**Goal of the exercise**
Repeat the entire listing below exactly.

**Entries shown**
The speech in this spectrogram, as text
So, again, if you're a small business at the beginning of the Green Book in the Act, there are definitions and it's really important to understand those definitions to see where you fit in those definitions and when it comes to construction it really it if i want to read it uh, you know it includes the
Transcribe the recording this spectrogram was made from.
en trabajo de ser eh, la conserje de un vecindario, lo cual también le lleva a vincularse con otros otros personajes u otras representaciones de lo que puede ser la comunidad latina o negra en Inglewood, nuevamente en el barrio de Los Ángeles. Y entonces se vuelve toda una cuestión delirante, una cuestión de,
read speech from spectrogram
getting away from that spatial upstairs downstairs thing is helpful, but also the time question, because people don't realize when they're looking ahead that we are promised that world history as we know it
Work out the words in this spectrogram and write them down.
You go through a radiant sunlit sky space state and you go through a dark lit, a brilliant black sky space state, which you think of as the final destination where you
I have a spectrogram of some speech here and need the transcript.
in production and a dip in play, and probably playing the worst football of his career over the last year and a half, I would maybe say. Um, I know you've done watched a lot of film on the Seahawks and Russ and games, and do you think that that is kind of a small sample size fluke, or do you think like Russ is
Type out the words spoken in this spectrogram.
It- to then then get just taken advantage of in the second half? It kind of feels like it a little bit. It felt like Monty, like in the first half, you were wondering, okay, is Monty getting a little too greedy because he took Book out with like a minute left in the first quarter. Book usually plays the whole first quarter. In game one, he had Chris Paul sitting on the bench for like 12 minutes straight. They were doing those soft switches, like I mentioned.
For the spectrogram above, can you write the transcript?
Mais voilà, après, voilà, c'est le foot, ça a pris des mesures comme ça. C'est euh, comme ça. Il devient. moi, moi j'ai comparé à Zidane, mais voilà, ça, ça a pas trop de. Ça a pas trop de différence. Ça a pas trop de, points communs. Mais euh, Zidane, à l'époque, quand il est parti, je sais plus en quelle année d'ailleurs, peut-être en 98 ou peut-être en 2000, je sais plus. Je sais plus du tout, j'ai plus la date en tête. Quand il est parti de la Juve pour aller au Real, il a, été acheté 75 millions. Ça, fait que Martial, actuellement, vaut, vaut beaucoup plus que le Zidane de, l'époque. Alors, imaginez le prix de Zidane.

**Solution**
The speech in this spectrogram, as text
So, again, if you're a small business at the beginning of the Green Book in the Act, there are definitions and it's really important to understand those definitions to see where you fit in those definitions and when it comes to construction it really it if i want to read it uh, you know it includes the
Transcribe the recording this spectrogram was made from.
en trabajo de ser eh, la conserje de un vecindario, lo cual también le lleva a vincularse con otros otros personajes u otras representaciones de lo que puede ser la comunidad latina o negra en Inglewood, nuevamente en el barrio de Los Ángeles. Y entonces se vuelve toda una cuestión delirante, una cuestión de,
read speech from spectrogram
getting away from that spatial upstairs downstairs thing is helpful, but also the time question, because people don't realize when they're looking ahead that we are promised that world history as we know it
Work out the words in this spectrogram and write them down.
You go through a radiant sunlit sky space state and you go through a dark lit, a brilliant black sky space state, which you think of as the final destination where you
I have a spectrogram of some speech here and need the transcript.
in production and a dip in play, and probably playing the worst football of his career over the last year and a half, I would maybe say. Um, I know you've done watched a lot of film on the Seahawks and Russ and games, and do you think that that is kind of a small sample size fluke, or do you think like Russ is
Type out the words spoken in this spectrogram.
It- to then then get just taken advantage of in the second half? It kind of feels like it a little bit. It felt like Monty, like in the first half, you were wondering, okay, is Monty getting a little too greedy because he took Book out with like a minute left in the first quarter. Book usually plays the whole first quarter. In game one, he had Chris Paul sitting on the bench for like 12 minutes straight. They were doing those soft switches, like I mentioned.
For the spectrogram above, can you write the transcript?
Mais voilà, après, voilà, c'est le foot, ça a pris des mesures comme ça. C'est euh, comme ça. Il devient. moi, moi j'ai comparé à Zidane, mais voilà, ça, ça a pas trop de. Ça a pas trop de différence. Ça a pas trop de, points communs. Mais euh, Zidane, à l'époque, quand il est parti, je sais plus en quelle année d'ailleurs, peut-être en 98 ou peut-être en 2000, je sais plus. Je sais plus du tout, j'ai plus la date en tête. Quand il est parti de la Juve pour aller au Real, il a, été acheté 75 millions. Ça, fait que Martial, actuellement, vaut, vaut beaucoup plus que le Zidane de, l'époque. Alors, imaginez le prix de Zidane.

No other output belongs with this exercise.